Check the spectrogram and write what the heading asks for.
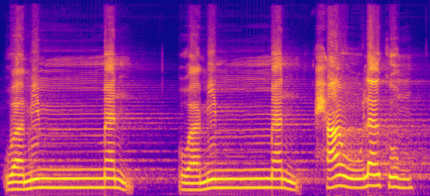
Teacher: Perhatikan huruf mim ditahan dan ditekan karena terdapat tanda tasdid.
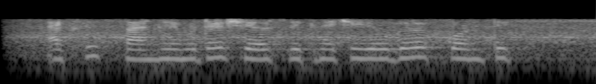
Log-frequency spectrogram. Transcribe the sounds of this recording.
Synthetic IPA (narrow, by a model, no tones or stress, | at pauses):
æksesbæ̃ŋklimiʈeɖʃeəɾsʋiknjat͡ɕijoɡəkoɳt̪ik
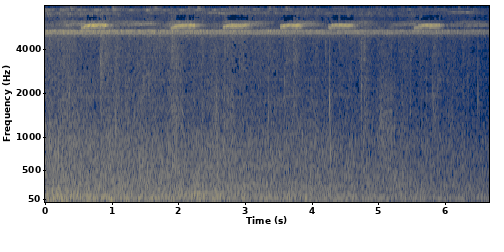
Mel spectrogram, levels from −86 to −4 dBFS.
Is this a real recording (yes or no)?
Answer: yes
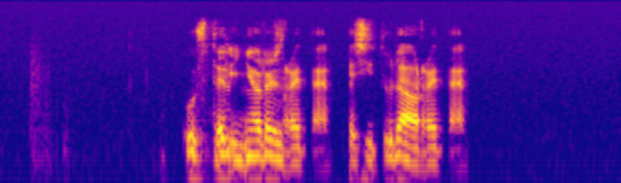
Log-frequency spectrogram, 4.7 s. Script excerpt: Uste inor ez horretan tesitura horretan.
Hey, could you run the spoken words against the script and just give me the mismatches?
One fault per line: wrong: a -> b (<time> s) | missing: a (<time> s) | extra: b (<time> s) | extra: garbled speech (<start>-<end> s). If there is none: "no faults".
no faults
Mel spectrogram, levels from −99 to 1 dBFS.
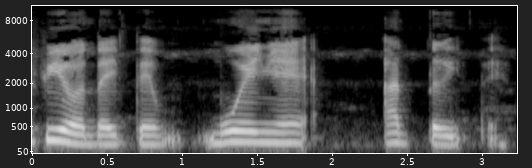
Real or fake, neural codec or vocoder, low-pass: real; none; 9.9 kHz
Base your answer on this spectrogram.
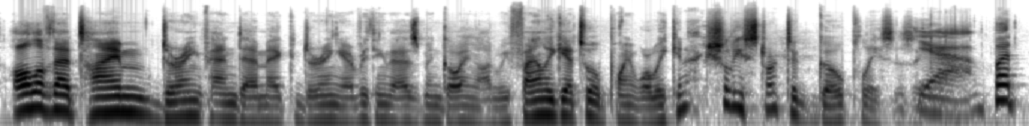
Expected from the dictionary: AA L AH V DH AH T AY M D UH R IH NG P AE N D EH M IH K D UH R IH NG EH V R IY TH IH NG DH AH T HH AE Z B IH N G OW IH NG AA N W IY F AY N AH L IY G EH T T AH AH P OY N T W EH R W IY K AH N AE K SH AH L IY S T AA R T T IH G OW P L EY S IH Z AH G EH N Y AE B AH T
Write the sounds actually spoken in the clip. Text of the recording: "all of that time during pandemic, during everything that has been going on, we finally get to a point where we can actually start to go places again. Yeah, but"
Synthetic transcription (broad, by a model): AA L AH V DH AH T AY M D UH R IH NG P AE N D EH M IH K D UH R IH NG EH V R IY TH IH NG DH AH T HH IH Z B IH N G OW IH NG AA N W IY F AY N L IY G EH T T AH AH P OY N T W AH R W IY K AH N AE K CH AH L IY S T AA R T T IH G OW P L EY S IH Z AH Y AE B AH T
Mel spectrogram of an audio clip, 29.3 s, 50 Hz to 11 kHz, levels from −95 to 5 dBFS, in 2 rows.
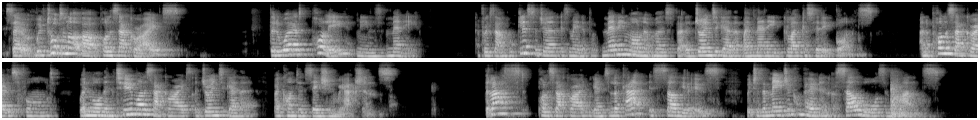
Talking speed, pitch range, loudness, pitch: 135 wpm, 195-265 Hz, -20 LUFS, 210 Hz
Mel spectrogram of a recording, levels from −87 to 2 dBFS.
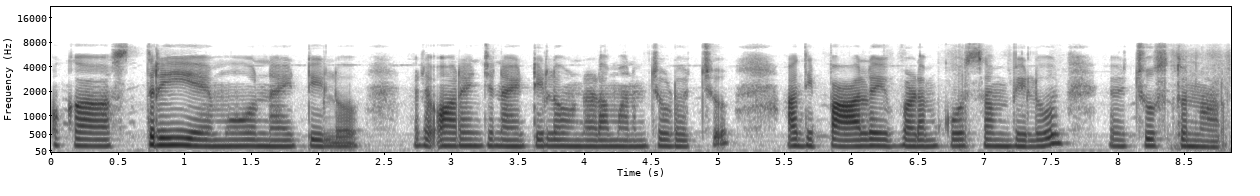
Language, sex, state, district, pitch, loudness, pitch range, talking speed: Telugu, female, Andhra Pradesh, Chittoor, 175 Hz, -20 LUFS, 170-180 Hz, 115 wpm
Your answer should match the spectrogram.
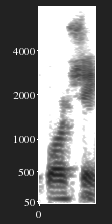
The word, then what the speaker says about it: Porsche: Nah, jika CH-nya ya di sini posisinya bertemu dengan huruf E seperti ini, jangan dibaca po ya, tapi dia menjadi Porsche ya.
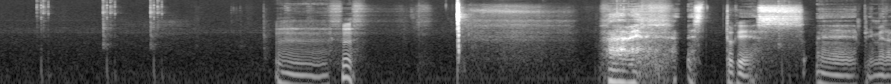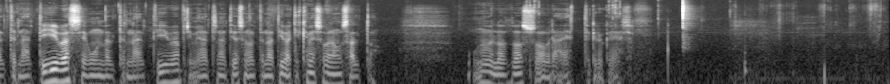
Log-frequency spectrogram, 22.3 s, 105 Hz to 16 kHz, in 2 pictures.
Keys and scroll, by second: 12.9 super+Tab, 14.4 super+Tab.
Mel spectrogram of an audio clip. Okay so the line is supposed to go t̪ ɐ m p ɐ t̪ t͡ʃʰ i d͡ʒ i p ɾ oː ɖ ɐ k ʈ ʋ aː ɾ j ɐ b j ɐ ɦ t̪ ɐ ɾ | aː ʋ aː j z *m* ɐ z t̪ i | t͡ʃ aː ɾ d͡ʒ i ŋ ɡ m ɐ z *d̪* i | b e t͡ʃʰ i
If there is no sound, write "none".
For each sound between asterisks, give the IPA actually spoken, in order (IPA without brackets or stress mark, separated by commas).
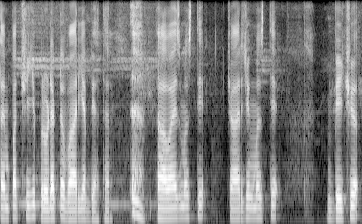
m, t̪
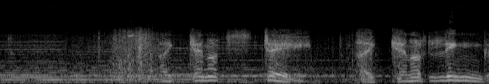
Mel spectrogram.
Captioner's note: chains rattle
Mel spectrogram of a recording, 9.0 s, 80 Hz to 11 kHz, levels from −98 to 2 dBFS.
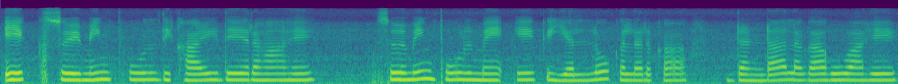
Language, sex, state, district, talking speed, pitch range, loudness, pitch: Hindi, female, Madhya Pradesh, Dhar, 120 wpm, 240-260 Hz, -15 LUFS, 250 Hz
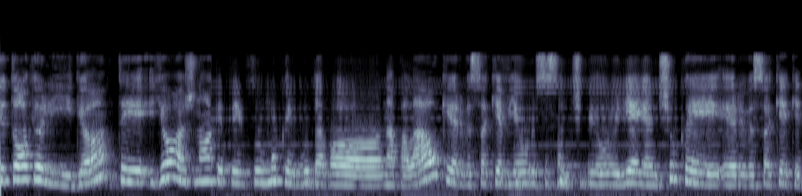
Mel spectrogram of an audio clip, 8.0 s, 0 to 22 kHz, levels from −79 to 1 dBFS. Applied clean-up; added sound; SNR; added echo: neural separator model SepFormer DNS4.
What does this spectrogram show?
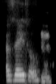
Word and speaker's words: Azazel: Yeah, that's how how its name is pronounced in English, Azazel.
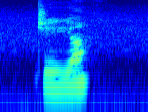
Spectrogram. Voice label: eat it 4th person, Navajo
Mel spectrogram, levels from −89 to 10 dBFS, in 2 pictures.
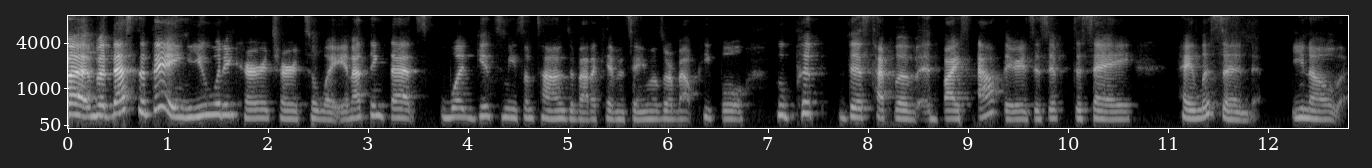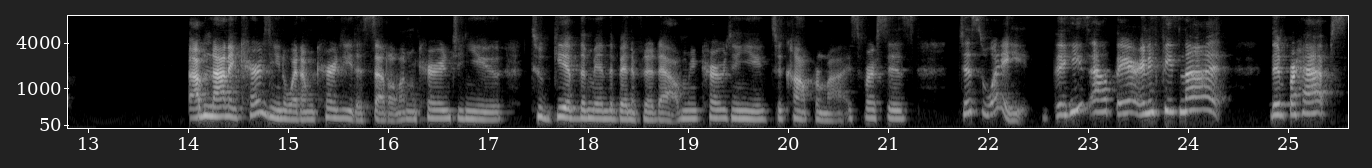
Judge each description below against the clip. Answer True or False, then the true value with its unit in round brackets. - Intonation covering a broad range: True (6.1 semitones)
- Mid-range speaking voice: True (180 Hz)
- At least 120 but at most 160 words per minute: False (195 wpm)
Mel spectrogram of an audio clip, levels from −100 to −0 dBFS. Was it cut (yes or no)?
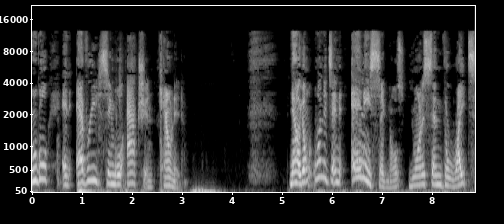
yes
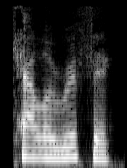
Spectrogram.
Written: calorifically

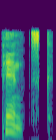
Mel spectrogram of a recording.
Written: Pinsk

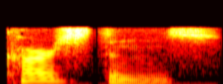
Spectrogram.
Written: Mount Carstensz

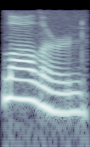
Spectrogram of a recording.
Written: Lollard

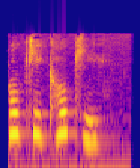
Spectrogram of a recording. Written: hokey cokey

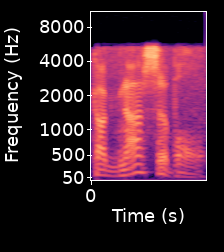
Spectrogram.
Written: cognoscible

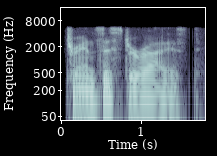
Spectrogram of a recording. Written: transistorized

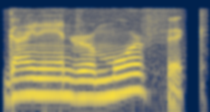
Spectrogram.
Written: gynandromorphic

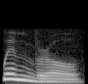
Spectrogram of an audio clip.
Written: whimbrel

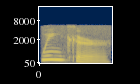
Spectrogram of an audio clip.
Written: winker

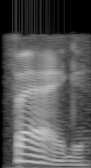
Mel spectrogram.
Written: fag

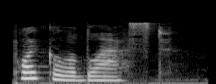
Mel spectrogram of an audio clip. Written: poikiloblast

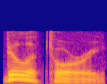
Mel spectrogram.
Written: dilatory

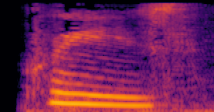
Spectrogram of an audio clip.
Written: cleese

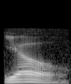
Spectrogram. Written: yo

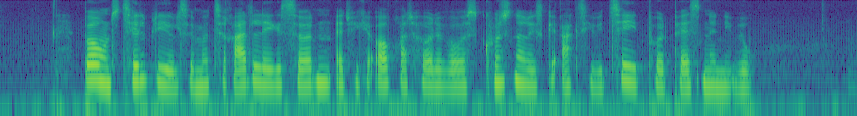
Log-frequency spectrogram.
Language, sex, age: Danish, female, 27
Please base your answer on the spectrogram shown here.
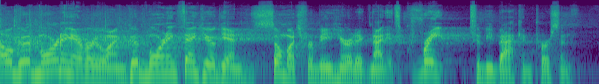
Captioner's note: applause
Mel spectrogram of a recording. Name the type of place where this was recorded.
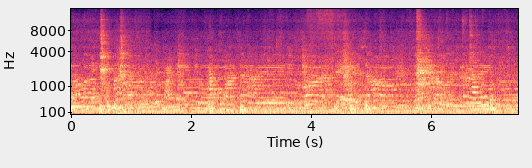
restaurant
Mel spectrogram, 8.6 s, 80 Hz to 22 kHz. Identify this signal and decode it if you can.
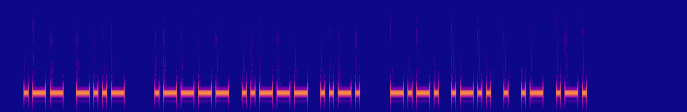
Morse code, heard as a keyed tone, about 21 wpm, 700 Hz. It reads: WX 12F CLEAR
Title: Practice QSO - Exchange 2 - Info - 22wpm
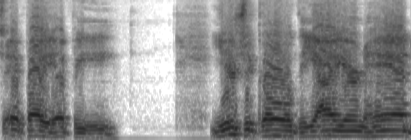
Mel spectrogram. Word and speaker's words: Fife: If I'm pronouncing it right, it's Fife.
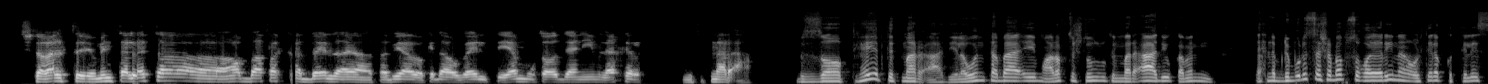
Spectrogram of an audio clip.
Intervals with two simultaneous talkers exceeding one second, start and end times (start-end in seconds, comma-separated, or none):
none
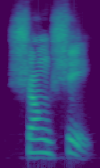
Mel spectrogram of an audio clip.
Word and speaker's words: Shang-Chi: Let's start off with, I just found out the actual pronunciation of the MCU version. Shang Chi is the name.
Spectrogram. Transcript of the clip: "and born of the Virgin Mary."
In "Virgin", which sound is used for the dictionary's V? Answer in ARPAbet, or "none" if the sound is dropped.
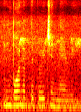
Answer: B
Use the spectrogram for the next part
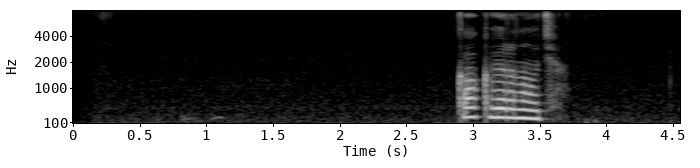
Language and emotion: Russian, neutral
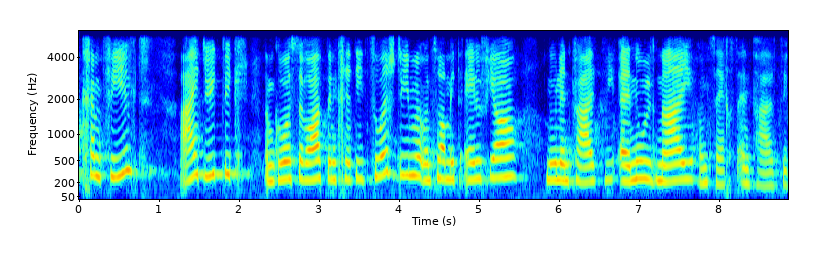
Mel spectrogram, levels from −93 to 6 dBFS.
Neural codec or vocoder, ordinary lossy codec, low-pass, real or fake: codec, 24 kHz, 1 kbps, SNAC; none; 5.4 kHz; fake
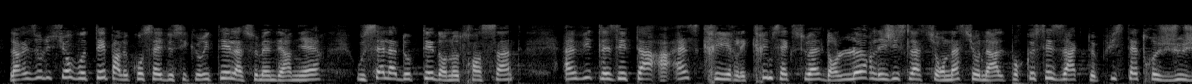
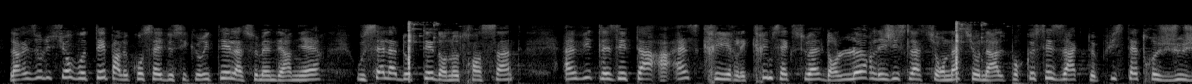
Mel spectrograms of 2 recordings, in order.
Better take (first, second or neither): first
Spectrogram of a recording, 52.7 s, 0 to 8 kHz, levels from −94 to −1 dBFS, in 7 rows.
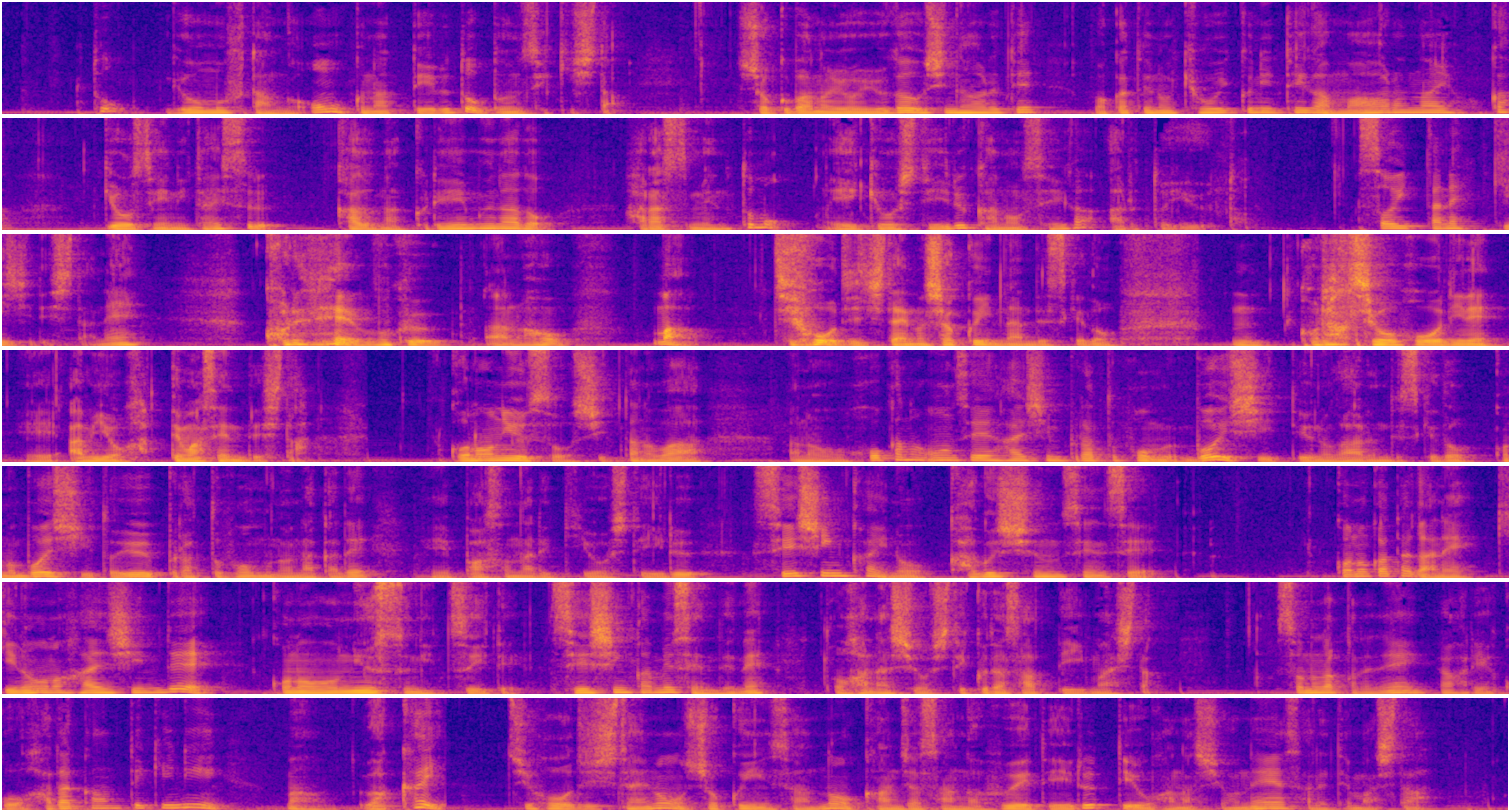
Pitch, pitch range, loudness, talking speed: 105 Hz, 90-130 Hz, -24 LUFS, 360 characters per minute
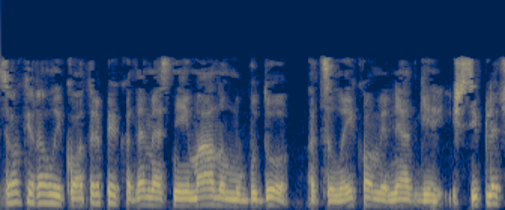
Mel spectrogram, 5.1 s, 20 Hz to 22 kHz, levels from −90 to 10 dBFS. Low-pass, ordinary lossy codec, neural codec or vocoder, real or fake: 7.2 kHz; MP3, 32 kbps; none; real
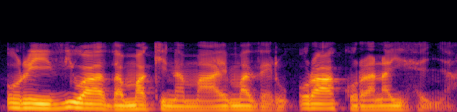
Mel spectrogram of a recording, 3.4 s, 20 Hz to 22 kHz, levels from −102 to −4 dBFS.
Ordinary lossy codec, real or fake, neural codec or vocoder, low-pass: none; real; none; 5.4 kHz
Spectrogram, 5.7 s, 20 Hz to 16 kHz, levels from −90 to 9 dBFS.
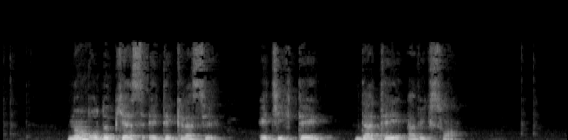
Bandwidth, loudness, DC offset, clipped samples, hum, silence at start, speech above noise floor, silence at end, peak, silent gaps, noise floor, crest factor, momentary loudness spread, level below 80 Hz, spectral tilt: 11.5 kHz; -20 LUFS; under 0.1%; under 0.1%; none; 0.7 s; 53 dB; 1.1 s; -4 dBFS; none; -72 dBFS; 18 dB; 14 LU; -58 dBFS; -8 dB/octave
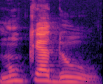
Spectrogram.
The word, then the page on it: mocador: moucadou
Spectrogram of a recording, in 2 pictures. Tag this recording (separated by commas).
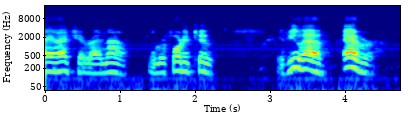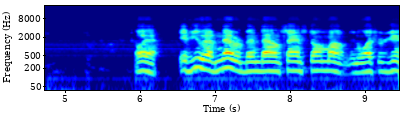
Speech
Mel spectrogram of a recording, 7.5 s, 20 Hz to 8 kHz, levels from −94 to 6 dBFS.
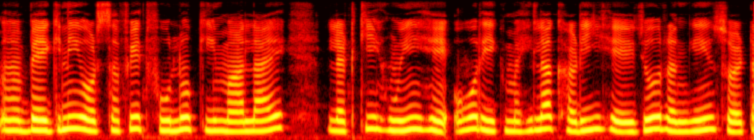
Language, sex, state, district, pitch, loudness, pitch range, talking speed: Hindi, female, Odisha, Khordha, 230 Hz, -16 LUFS, 215-250 Hz, 150 wpm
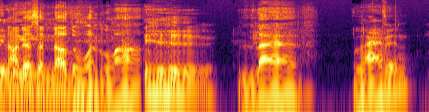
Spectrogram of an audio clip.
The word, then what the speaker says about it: Lanvin: Lavin. It's another one. I want to say they don't enunciate the end.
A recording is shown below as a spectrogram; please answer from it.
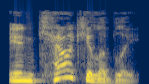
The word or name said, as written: incalculably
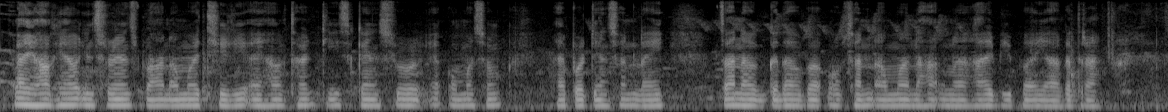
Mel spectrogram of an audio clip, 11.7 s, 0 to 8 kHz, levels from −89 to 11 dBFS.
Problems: background sounds at intervals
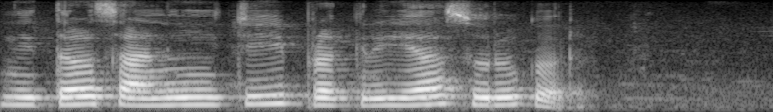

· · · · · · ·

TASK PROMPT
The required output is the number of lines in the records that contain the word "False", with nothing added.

OUTPUT BELOW
2